Calvin Spealman wrote:
I don't know if this would make sense to try to push to 2.6 or 3.0. I was talking with some people about how the ability to split or replace on multiple substrings would be added to python, without adding new methods or having ugly tuple passing requirents like s.split(('foo', 'bar'), 4). This idea came to mind, so I wanted to toss it out there for scrutination. It would be a builtin, but can be implemented in python like this, basically:
class oneof(list): def __init__(self, *args): list.__init__(self) self.extend(args) def __eq__(self, o): return o in self
assert 'bar' == oneof('bar', 'baz')
'bar' in 'bar baz' ?
In addition to the new type, .replace, .split, and other appropriate functions would be updated to take this as the substring argument to locate and would match any one of the substrings it contains. I've asked a few people and gotten good responses on the general idea so far, but what do you all think?
- Would the multi-substring operations be welcomed?
- Could this be a good way to add those to the API without breaking things?
- What version would it target?
- What all functions and methods should support this or generally
might gain value from some similar solution?
It doesn't feel right to me to have this as a built in. This falls in the category of mid level functionality, but I'm never sure where to draw the line between having simple objects to do more complex things on, vs more complex objects. I tend to prefer the first case.
Having more functions to do more complex, but common, things to strings and lists of strings would be nice to have in the library.
Examples of this are fnmatch.py, and textwrap.py. These both use re to do the work, but present an easier to use interface.
The functions in textwrap could be extended to accept 'lists of lines'. And functions to do justifying, right and full, might also be useful.
Having a simpler word matching alternative to do web style multi term searches on lists of strings, would be nice. (Something I could use to handle search requests right now.) It could be designed to be presentable to users like fnmatch. The simpler pattern matching would work in many programming situations as well. Like fnmatch, and textwrap, it would use re to do the actual work.

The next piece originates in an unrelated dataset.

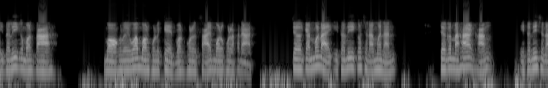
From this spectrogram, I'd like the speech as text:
อิตาลีกับมอนตาบอกเลยว่าบอลคนละเกตบอลคนละซ้ายบอลคนละขนาด เจอกันเมื่อไหร่อิตาลีก็ชนะเมื่อนั้น เจอกันมาห้าครั้ง อิตาลีชนะ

Functions like split_pattern(), replace_pattern(), and partition_pattern() could also be available in the same module to handle the cases you suggested.